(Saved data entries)
========================================================================

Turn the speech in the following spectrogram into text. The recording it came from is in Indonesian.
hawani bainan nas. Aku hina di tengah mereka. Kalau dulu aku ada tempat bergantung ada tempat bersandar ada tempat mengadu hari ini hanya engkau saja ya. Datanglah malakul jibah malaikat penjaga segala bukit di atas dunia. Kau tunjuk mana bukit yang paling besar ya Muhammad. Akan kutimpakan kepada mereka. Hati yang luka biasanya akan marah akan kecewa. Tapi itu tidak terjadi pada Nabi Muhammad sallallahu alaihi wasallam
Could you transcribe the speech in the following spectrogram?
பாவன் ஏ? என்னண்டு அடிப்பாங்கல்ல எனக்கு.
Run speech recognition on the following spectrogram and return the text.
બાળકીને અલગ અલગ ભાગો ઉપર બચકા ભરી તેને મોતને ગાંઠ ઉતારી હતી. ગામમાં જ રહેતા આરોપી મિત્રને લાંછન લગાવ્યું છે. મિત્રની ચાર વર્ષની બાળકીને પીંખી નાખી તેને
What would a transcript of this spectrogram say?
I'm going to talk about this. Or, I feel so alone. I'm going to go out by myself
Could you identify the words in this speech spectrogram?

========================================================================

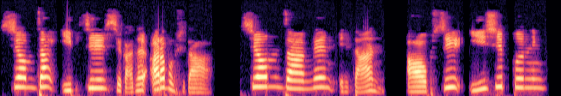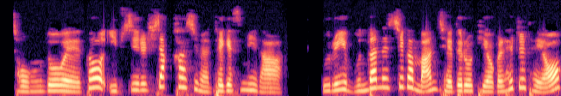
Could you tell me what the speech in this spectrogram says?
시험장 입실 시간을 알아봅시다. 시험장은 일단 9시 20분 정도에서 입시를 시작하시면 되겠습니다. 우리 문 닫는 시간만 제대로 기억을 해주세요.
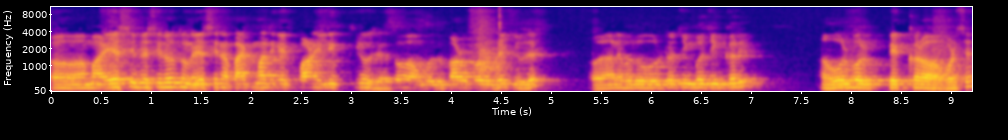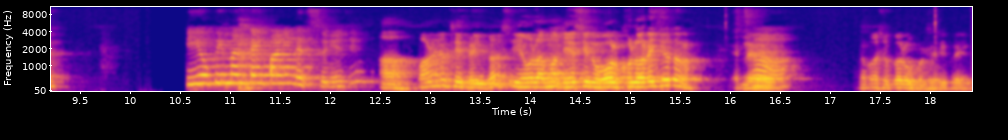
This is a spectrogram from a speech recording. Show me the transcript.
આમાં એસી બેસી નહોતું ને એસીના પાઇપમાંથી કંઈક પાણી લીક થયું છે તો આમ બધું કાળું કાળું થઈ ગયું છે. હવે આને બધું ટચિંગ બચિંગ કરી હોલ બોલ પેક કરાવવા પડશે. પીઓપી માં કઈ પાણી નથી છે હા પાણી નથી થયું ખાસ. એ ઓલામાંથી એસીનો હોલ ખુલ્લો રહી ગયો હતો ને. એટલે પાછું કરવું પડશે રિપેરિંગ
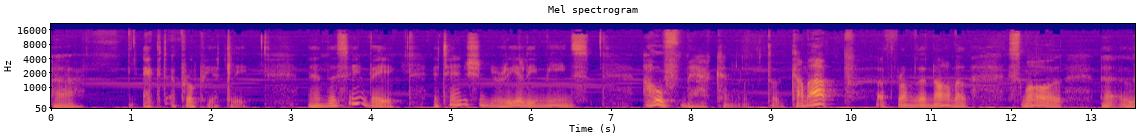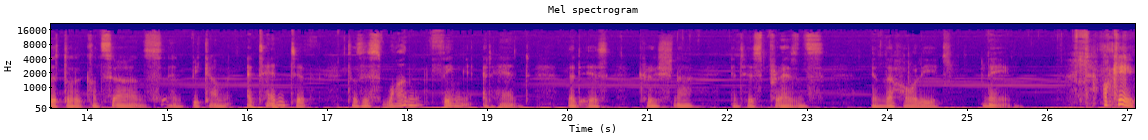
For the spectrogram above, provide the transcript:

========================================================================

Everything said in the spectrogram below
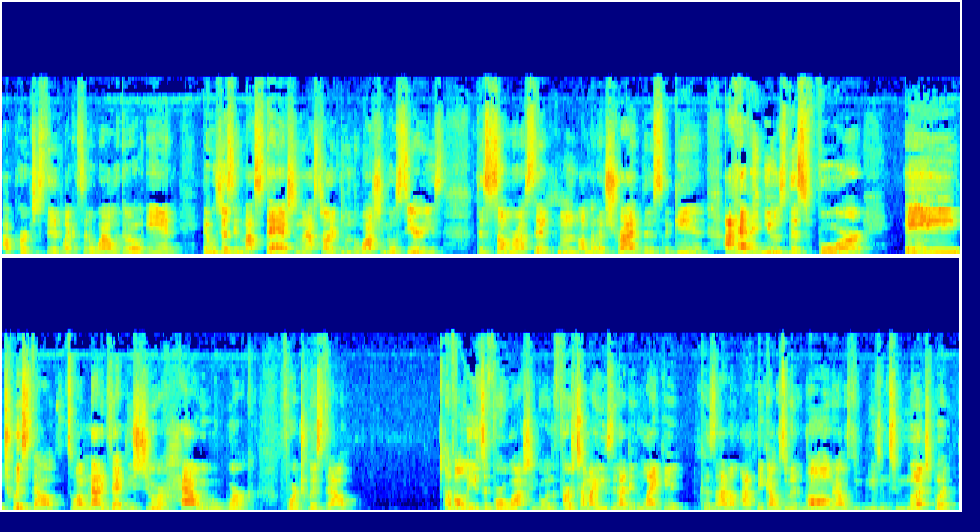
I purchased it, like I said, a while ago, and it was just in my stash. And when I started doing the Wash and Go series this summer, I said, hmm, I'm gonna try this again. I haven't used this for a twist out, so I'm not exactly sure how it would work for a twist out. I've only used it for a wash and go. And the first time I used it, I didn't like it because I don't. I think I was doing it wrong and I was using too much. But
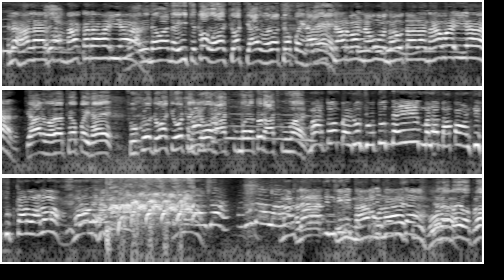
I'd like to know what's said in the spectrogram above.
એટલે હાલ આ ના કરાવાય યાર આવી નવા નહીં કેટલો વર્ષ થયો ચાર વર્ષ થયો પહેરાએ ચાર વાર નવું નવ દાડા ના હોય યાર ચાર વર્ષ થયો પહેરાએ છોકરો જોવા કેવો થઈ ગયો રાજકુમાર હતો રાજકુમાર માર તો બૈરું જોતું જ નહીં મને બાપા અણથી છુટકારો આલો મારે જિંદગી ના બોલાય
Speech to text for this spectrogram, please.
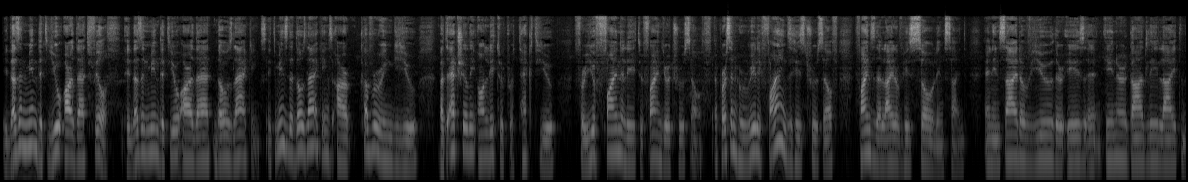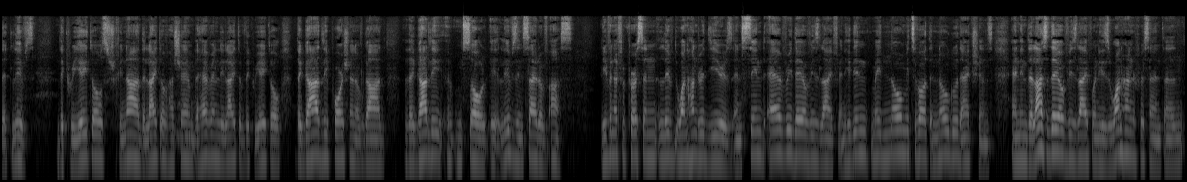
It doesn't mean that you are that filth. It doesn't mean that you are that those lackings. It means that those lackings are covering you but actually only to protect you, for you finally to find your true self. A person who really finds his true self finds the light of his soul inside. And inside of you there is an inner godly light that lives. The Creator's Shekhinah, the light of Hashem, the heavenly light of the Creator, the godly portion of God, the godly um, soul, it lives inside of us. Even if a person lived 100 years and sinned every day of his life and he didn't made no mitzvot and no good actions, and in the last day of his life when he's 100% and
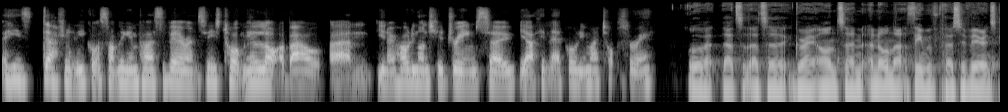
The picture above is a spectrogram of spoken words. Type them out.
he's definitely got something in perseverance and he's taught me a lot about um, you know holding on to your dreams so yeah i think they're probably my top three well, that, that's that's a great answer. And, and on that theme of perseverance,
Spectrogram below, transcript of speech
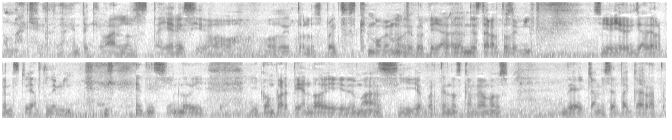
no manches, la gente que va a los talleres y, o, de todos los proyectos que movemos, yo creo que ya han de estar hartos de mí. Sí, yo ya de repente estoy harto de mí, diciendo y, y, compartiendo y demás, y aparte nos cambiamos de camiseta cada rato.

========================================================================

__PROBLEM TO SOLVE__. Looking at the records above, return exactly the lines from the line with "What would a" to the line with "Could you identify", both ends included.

__ANSWER BOX__.
What would a transcript of this spectrogram say?
I'm going to talk about this. Or, I feel so alone. I'm going to go out by myself
Could you identify the words in this speech spectrogram?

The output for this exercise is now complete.